The continued poor performance of the side in Test matches pointed towards a deeper malaise affecting their game. Even worse than the position in the ranking order was the general lackadaisical approach of the side, indicating an undue willingness to roll over and expose their soft underside at the smallest opportunity. This was a far cry from the proud and tough set of cricketers who had made sides like England and Australia eat humble pie and ensured that former English captain Tony Greig would regret forever shooting his mouth off and using the word “grovel”.
It was in these circumstances that their tour of England commenced this summer. When they were walloped in the first Test at Birmingham by a whopping margin of an innings and 209 runs, it appeared that West Indian cricket had moved beyond the stage of redemption. However, like the proverbial falcon, they rose, virtually from the ashes, to script a glorious victory in the next Test. Statisticians have pointed out that out of 642 occasions when a side has been set a target in excess of 300 runs in the last innings of a match, only 29 chases have been successful! Shai Hope, who scored a century in each innings, and Kraigg Brathwhite, who narrowly missed doing so, showed that they had scant regard for statistics as they took the team towards the target of 322, scarcely missing a beat.
Cricket pundits have been quick to hail this victory as a miracle. It certainly ranks as one, given the circumstances under which it happened. However, prudence demands that one exercises discretion before predicting that this win could mark a turnaround in the fortunes of West Indian cricket. Yet, the performances of Hope and Brathwaite have given West Indian supporters plenty of scope for cheer. More importantly it has filled the mind of cricket lovers with the hope that the West Indies would resurrect and emerge back on cricketing center stage, taking their rightful place as a champion side that they were, before the long period of blight commenced.

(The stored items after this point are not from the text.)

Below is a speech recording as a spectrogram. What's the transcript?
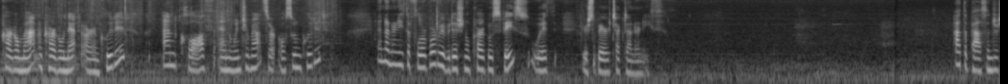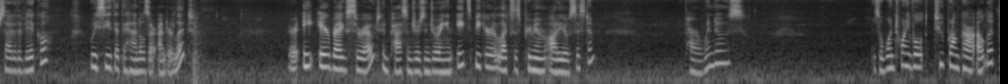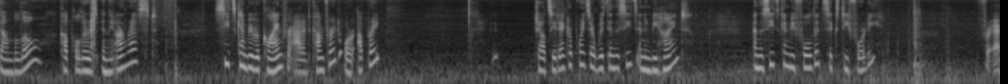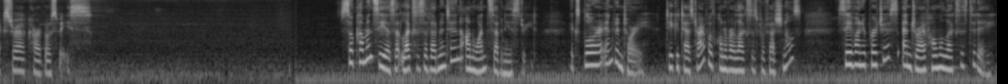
Cargo mat and cargo net are included, and cloth and winter mats are also included. And underneath the floorboard, we have additional cargo space with your spare tucked underneath. At the passenger side of the vehicle, we see that the handles are underlit. There are eight airbags throughout, and passengers enjoying an eight speaker Lexus premium audio system power windows. There's a 120 volt two prong power outlet down below, cup holders in the armrest. Seats can be reclined for added comfort or upright. Child seat anchor points are within the seats and in behind. And the seats can be folded 60 40 for extra cargo space. So come and see us at Lexus of Edmonton on 170th Street. Explore our inventory, Take a test drive with one of our Lexus professionals, save on your purchase, and drive home a Lexus today.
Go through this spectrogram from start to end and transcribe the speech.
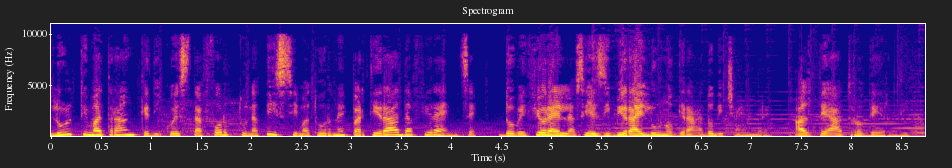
L'ultima tranche di questa fortunatissima tournée partirà da Firenze, dove Fiorella si esibirà il 1 grado dicembre, al Teatro Verdi.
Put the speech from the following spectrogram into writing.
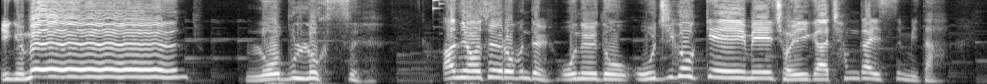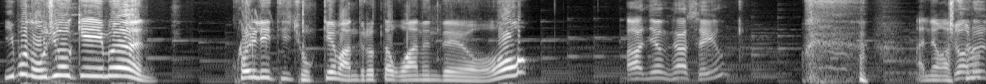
잉여맨 로블록스. 안녕하세요 여러분들. 오늘도 오징어 게임에 저희가 참가했습니다. 이번 오징어 게임은 quality 좋게 만들었다고 하는데요. 안녕하세요. 안녕하세요. 저는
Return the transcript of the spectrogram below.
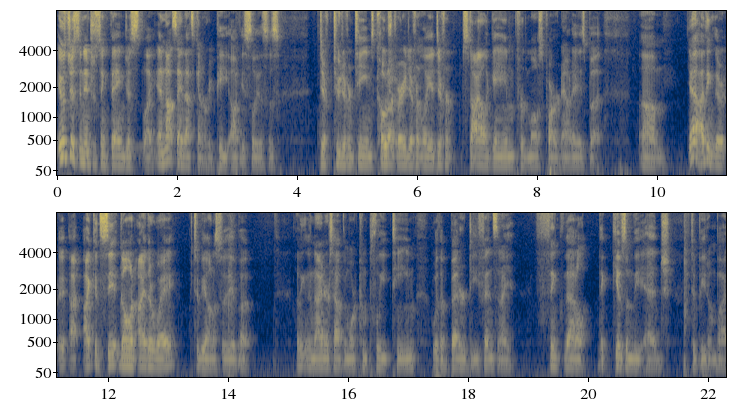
it was just an interesting thing, just like, and not saying that's going to repeat. Obviously, this is diff- two different teams, coached Right. very differently, a different style of game for the most part nowadays. But um, yeah, I think there, it, I, I could see it going either way. To be honest with you, but I think the Niners have the more complete team with a better defense, and I think that'll that gives them the edge to beat them by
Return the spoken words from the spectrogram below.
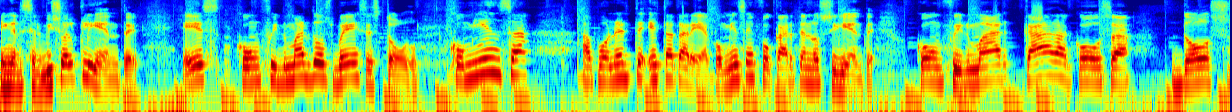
en el servicio al cliente es confirmar dos veces todo. Comienza a ponerte esta tarea, comienza a enfocarte en lo siguiente, confirmar cada cosa dos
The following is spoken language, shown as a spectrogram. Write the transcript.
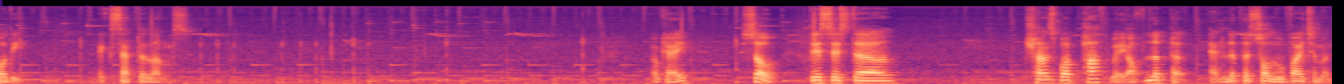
body except the lungs. okay so this is the transport pathway of lipid and lipid soluble vitamin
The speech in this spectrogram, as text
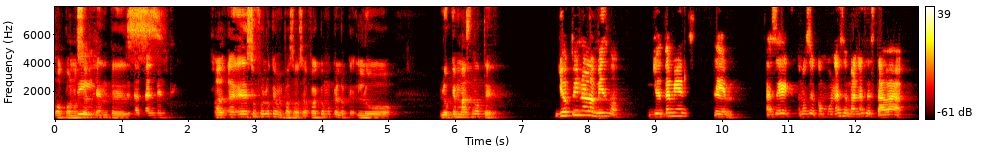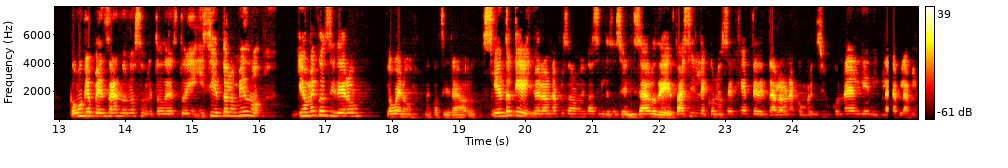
o conocer gente. Es, totalmente. Eso fue lo que me pasó, o sea, fue como que lo que, lo, lo que más noté. Yo opino lo mismo. Yo también, este, hace, no sé, como unas semanas estaba como que pensando, ¿no? Sobre todo esto y, siento lo mismo. Yo me considero, o bueno, me considero, siento que yo era una persona muy fácil de socializar o de fácil de conocer gente, de entablar una conversación con alguien y bla, bla, bla,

(The author is a former international umpire and a senior bureaucrat)